The Full Wiki

More info on Coffin lock

Coffin lock: Wikis

Advertisements

Note: Many of our articles have direct quotes from sources you can cite, within the Wikipedia article! This article doesn't yet, but we're working on it! See more info or our list of citable articles.

Encyclopedia

From Wikipedia, the free encyclopedia

Views of a few types of coffin lock

Coffin Lock is a slang term for a blind panel connector (also called a Butt-Joint Fastener) often used in performing arts to join together stage decks or scenery in a butt joint or cabinet and lid locks on road cases. These are typically two part connectors (male and female) that draw together and lock. The two most common types are the cam and acceptor (sold under the trade name "Roto-Lock") and more traditional hook and pin version. These devices generally use an Allen key to operate the locking mechanism via a small diameter hole either through the face or rear of the panel. When locked, the considerable mechanical advantage offered by the cam or hook holds the panels tightly together. Coffin locks can be installed directly into a mortise cut into each panel, for total concealment except for the locking hole, or mounted to the rear of the panels.

Many small theatres use stock platforms, with Coffin locks build in to the frames. In this case, it is important to pay attention when installing platforms that they are oriented correctly, such that all of the locks can mate. These theatres will typically keep a T-handled hex key, as it is easier and faster to use than a traditional L-shaped Allen wrench.


File:Coffin
Views of a few types of coffin lock

Coffin Lock is a slang term for a blind panel connector (also called a Butt-Joint Fastener) often used in the performing arts to join together stage decks or scenery in a butt joint or cabinet and lid locks on road cases. These are typically two part connectors (male and female) that draw together and lock. The two most common types are the cam and acceptor (sold under the trade name "Roto-Lock") and more traditional hook and pin version. These devices generally use an Allen key to operate the locking mechanism via a small diameter hole either through the face or rear of the panel. When locked, the considerable mechanical advantage offered by the cam or hook holds the panels tightly together. Coffin locks can be installed directly into a mortise cut into each panel for total concealment except for the locking hole or mounted to the rear of the panels.

Many small theatres use stock platforms with Coffin locks built in to the frames. In this case it is important to pay attention when installing platforms that they are oriented correctly, such that all of the locks can mate. These theatres will typically keep a T-handled hex key as it is easier and faster to use than a traditional L-shaped Allen wrench.

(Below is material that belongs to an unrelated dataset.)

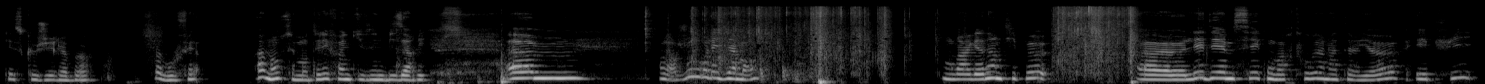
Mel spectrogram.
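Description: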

Advertisements

Advertisements






Got something to say? Make a comment.
Your name
Your email address
Message